'''

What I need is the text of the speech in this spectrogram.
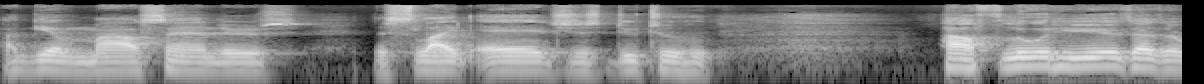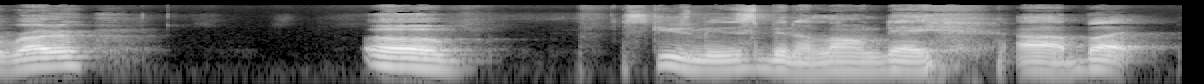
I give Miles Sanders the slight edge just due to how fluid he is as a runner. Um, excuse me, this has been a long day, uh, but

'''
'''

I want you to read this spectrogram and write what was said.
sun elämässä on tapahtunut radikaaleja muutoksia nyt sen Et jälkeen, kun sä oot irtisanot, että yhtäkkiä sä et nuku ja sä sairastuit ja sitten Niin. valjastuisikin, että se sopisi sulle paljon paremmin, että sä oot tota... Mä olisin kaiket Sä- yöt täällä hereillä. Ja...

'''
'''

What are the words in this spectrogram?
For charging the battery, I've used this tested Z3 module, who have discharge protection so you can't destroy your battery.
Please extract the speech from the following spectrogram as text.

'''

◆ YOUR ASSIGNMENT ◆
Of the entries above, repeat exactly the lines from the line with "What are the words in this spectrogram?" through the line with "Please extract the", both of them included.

◆ RESPONSE FOR THIS EXERCISE ◆
What are the words in this spectrogram?
For charging the battery, I've used this tested Z3 module, who have discharge protection so you can't destroy your battery.
Please extract the speech from the following spectrogram as text.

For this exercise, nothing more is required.